[ABOUT THIS EXERCISE] Each entry below should be restated word for word, without any picture it contains.
#### EXERCISE DATA ####
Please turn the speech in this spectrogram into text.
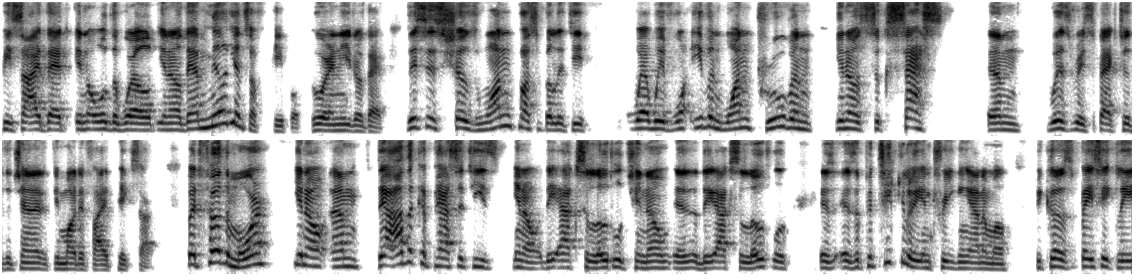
Beside that, in all the world, you know there are millions of people who are in need of that. This is shows one possibility where we've even one proven you know success um, with respect to the genetically modified pig. But furthermore, you know, um, there are other capacities. You know, the axolotl genome, uh, the axolotl is, is a particularly intriguing animal because basically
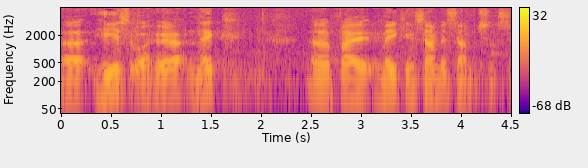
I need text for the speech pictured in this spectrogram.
uh, his or her neck uh, by making some assumptions.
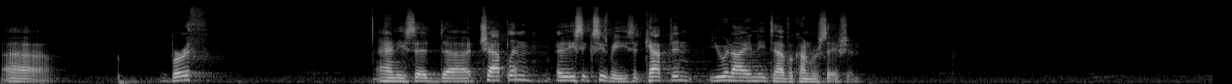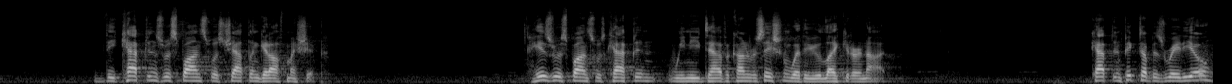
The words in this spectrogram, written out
uh, berth. And he said, uh, Chaplain, uh, excuse me, he said, Captain, you and I need to have a conversation. The captain's response was, Chaplain, get off my ship. His response was, Captain, we need to have a conversation whether you like it or not. Captain picked up his radio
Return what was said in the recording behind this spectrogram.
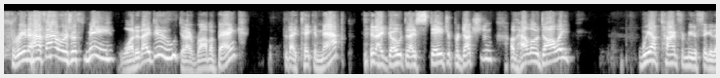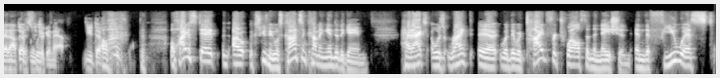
three and a half hours with me. What did I do? Did I rob a bank? Did I take a nap? Did I go? Did I stage a production of Hello Dolly? We have time for me to figure that out this definitely week. took a nap. You definitely Oh, Ohio State, uh, excuse me, Wisconsin coming into the game had actually was ranked uh, when they were tied for 12th in the nation and the fewest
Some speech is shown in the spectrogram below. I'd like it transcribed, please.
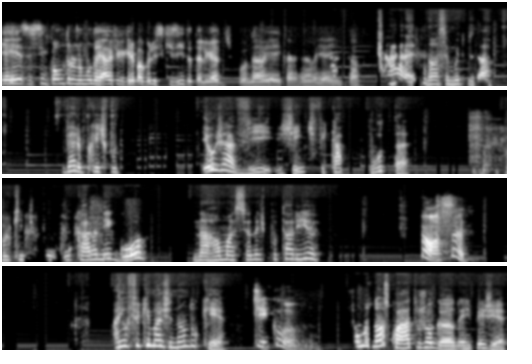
E aí eles se encontram no mundo real e fica aquele bagulho esquisito, tá ligado? Tipo, não, e aí, cara, não, e aí e tal. Cara, nossa, é muito bizarro. Velho, porque, tipo, eu já vi gente ficar puta porque, tipo, o cara negou narrar uma cena de putaria. Nossa, Aí eu fico imaginando o quê? ridículo. Somos nós quatro jogando RPG.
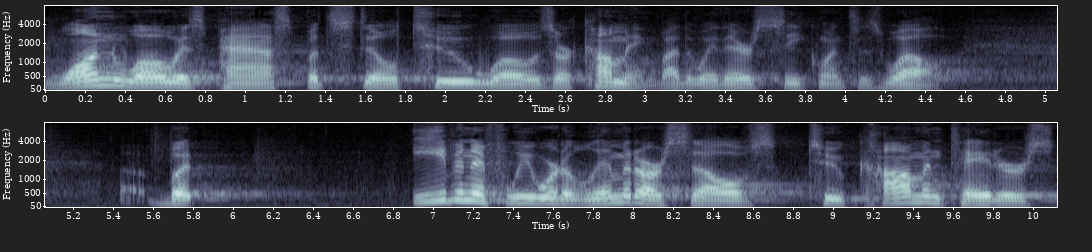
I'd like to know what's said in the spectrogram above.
One woe is past but still two woes are coming. By the way there's sequence as well. But even if we were to limit ourselves to commentators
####
[SOLVED EXERCISE]
Please turn the speech in this spectrogram into text.
Beside that, in all the world, you know there are millions of people who are in need of that. This is shows one possibility where we've even one proven you know success um, with respect to the genetically modified pig. But furthermore, you know, um, there are other capacities. You know, the axolotl genome, uh, the axolotl is, is a particularly intriguing animal because basically
I need text for the speech pictured in this spectrogram.
uh, his or her neck uh, by making some assumptions.
The words in this spectrogram, written out
uh, berth. And he said, uh, Chaplain, uh, excuse me, he said, Captain, you and I need to have a conversation. The captain's response was, Chaplain, get off my ship. His response was, Captain, we need to have a conversation whether you like it or not. Captain picked up his radio
Return what was said in the recording behind this spectrogram.
three and a half hours with me. What did I do? Did I rob a bank? Did I take a nap? Did I go? Did I stage a production of Hello Dolly? We have time for me to figure that out this definitely week. took a nap. You definitely Oh, Ohio State, uh, excuse me, Wisconsin coming into the game had actually was ranked uh, when they were tied for 12th in the nation and the fewest
Some speech is shown in the spectrogram below. I'd like it transcribed, please.
E aí eles se encontram no mundo real e fica aquele bagulho esquisito, tá ligado? Tipo, não, e aí, cara, não, e aí e tal. Cara, nossa, é muito bizarro. Velho, porque, tipo, eu já vi gente ficar puta porque, tipo, o cara negou narrar uma cena de putaria. Nossa, Aí eu fico imaginando o quê? ridículo. Somos nós quatro jogando RPG.
I'd like to know what's said in the spectrogram above.
One woe is past but still two woes are coming. By the way there's sequence as well. But even if we were to limit ourselves to commentators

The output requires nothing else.